New with a question

By heathersdesigns Latest Reply 2011-07-09 23:11:07 -0500
Started 2011-07-09 14:24:11 -0500

Hi I just joined, my name is Heather, 34 years old and was just diagnosed on Wednesday with possible type 2 diabetes. My doctors office called yesterday (Friday) The blood work that they took showed my A1C level to be at 11.4… My doctor put me on Metformin 1,000mg per day, and after the call Friday I was given a new prescription to use with my metformin called Amaryl 2mg per day and once my medical insurance kicks in I will be prescribed injections, they said its not insulin and it will be 1 or 2 times a day… I was so shocked at all that I didnt think to ask if I was now considered type 1 or still type 2? Can anyone answer that? I am scared with my diagnosis, I knew it was coming. I am monitoring my sugar before and 2hrs after each meal and at bed time. Any and all advice or answers would be great THANKS

4 replies

jimbobsquarepants 2011-07-09 23:11:07 -0500 Report

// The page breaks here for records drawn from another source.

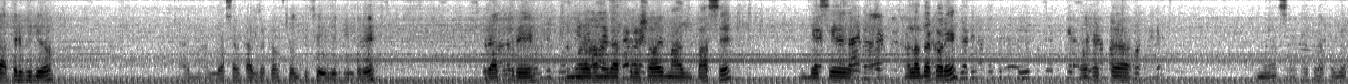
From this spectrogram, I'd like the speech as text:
রাতের ভিডিও মাছ বাসার কার্যক্রম চলতেছে এই যে ভিতরে। রাত্রে মরাগনে রাত্রে সবাই মাছ বাসে বেছে আলাদা করে। এক একটা মাছ, এক এক রকমের।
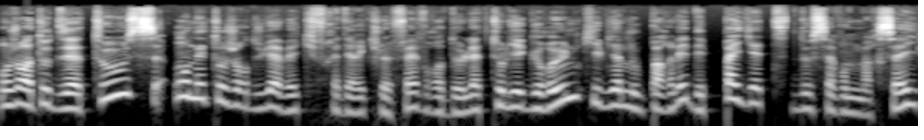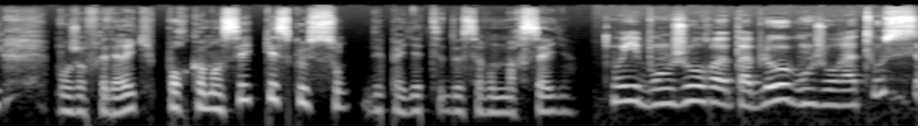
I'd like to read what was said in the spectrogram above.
Bonjour à toutes et à tous, on est aujourd'hui avec Frédéric Lefebvre de l'Atelier Grune qui vient nous parler des paillettes de savon de Marseille. Bonjour Frédéric, pour commencer, qu'est-ce que sont des paillettes de savon de Marseille? Oui, bonjour euh, Pablo, bonjour à tous.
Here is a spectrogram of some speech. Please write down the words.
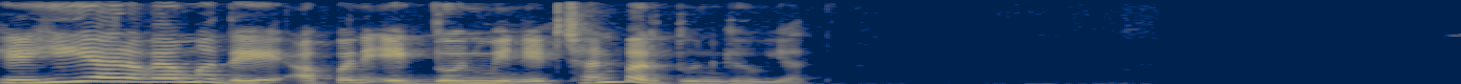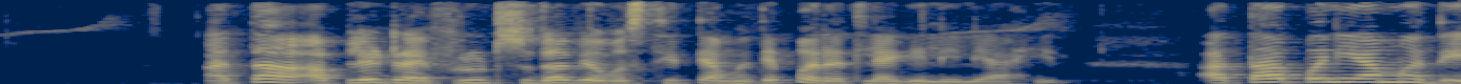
हेही या रव्यामध्ये आपण एक दोन मिनिट छान परतून घेऊयात. आता आपले ड्रायफ्रूटसुद्धा व्यवस्थित त्यामध्ये परतल्या गेलेले आहेत. आता आपण यामध्ये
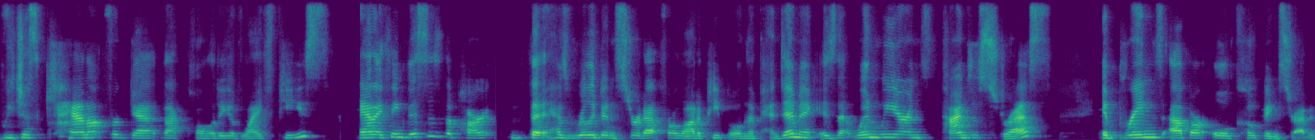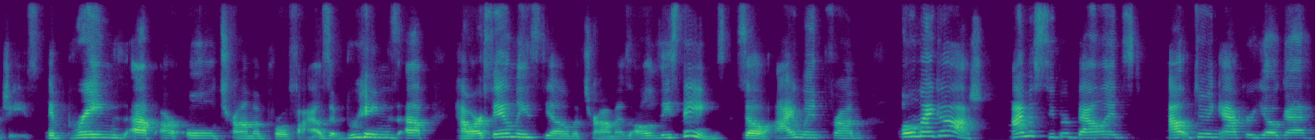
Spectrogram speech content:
we just cannot forget that quality of life piece. And I think this is the part that has really been stirred up for a lot of people in the pandemic is that when we are in times of stress, it brings up our old coping strategies. It brings up our old trauma profiles. It brings up how our families deal with traumas, all of these things. So I went from oh my gosh, I'm a super balanced, out doing acro yoga,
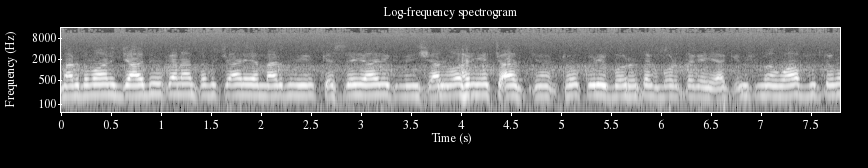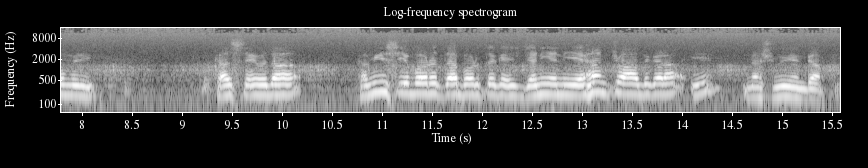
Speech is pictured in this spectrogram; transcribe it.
مردمان جادو کنا تو بچارے مردمی کسے یاری کہ من شلوار یہ چاہت ٹھوکری بورو تک بورو تک یا کہ اس میں واب بوتو کو میری. کسے ودا کمیسی بورو تک بورو تک جنینی یہ ہم چو آدگرہ یہ نشوی انگاپی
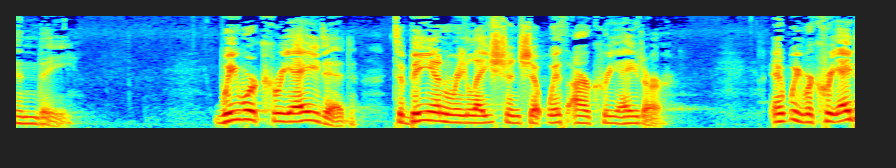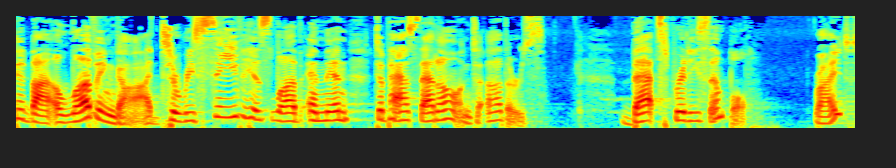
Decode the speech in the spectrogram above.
in thee. We were created to be in relationship with our creator. And we were created by a loving God to receive his love and then to pass that on to others. That's pretty simple, right?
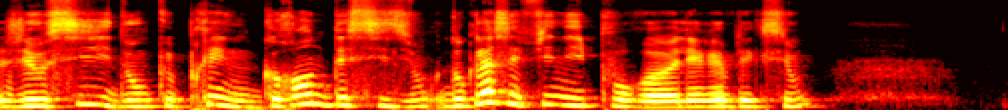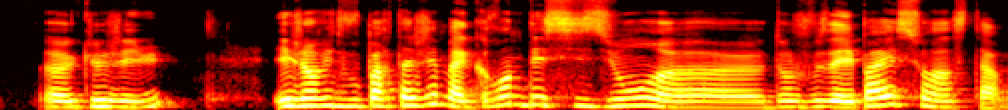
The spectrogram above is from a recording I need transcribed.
j'ai aussi donc pris une grande décision. Donc là, c'est fini pour les réflexions que j'ai eues. Et j'ai envie de vous partager ma grande décision dont je vous avais parlé sur Insta.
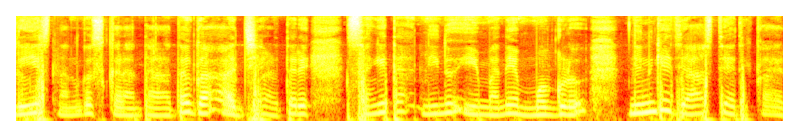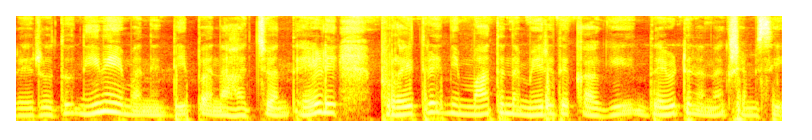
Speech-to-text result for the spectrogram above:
ಪ್ಲೀಸ್ ನನಗೋಸ್ಕರ ಅಂತ ಹೇಳಿದಾಗ ಅಜ್ಜಿ ಹೇಳ್ತಾರೆ, ಸಂಗೀತ, ನೀನು ಈ ಮನೆ ಮಗಳು. ನಿನಗೆ ಜಾಸ್ತಿ ಅಧಿಕಾರ ಇರೋದು ನೀನೇ ಈ ಮನೆ ದೀಪನ ಹಚ್ಚು ಅಂತ ಹೇಳಿ ಪುರೋಹಿತರೆ ನಿಮ್ಮ ಮಾತನ್ನು ಮೀರಿದಕ್ಕಾಗಿ ದಯವಿಟ್ಟು ನನ್ನ ಕ್ಷಮಿಸಿ.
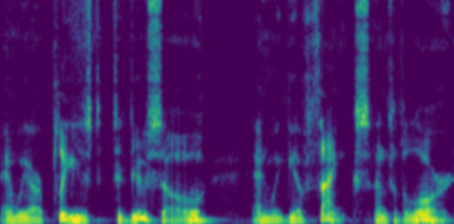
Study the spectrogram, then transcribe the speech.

I am type II and was diagnosed 6 years ago. I have a consistant sugar count at home of 225 at each self test. I am on metformin, glyboride and insulin dial pencil. I watch my feet closely for sores and hardly ever go outside without shoes. As a diabetic life is depressing to say the least but I wake up each morning. There are times that its hard to be who I am and I dont and wont give up on my life. It has taken me out of the work field but thats a blessing because I get to be home with my kids all the time not. I wished I had some advice for you and the best I can offer there is to be open and honest with your doctor. That is your lifeline and the second is to follow a good diet and get exercise.
Hope this helps you.

Harlen 2011-07-09 18:02:28 -0500 Report

I am a T2 on the pump
They are going to start my wife on that too and it only helps with the insulin your bod makes.
I would get a meeter and test first thing in the am and before each meal and 2 hr after each meal and keep a log on what you eat and how much it will help you and your Doc.
Best wishes

CaliKo 2011-07-09 14:41:45 -0500 Report

Injections don't mean that you are type 1. Lots of T2 people have injections. And there are drugs you inject that are not insulin. And just because you begin with drugs, does not necessary mean you have to stay on them forever. Maybe you will, maybe you won't. Some T2s can bring their blood glucose numbers down with changes to their diet, exercise and losing weight if you have some to lose. They prescribe drugs to get your numbers down quickly because high glucose levels are damaging your internal organs and systems.
T1 and T2 are two totally different diseases with a lack of insulin or ability to use insulin properly in common. T1 is an autoimmune disease where the insulin producing cells in the pancreas have been destroyed by the body's own immune system. That's why T1s always have to have insulin. T2s sometimes need insulin, depending on how well their pancreas is still working.
Diabetes is scarey, but the best defense begins with knowledge. Take a course led by a certified diabetes educator (CDE) as soon as you can. Most hospitals have them. Your doctor may be able to enroll you so that your insurance will cover part of the cost. There are lots of books, too, and information on this site and others.
Good luck!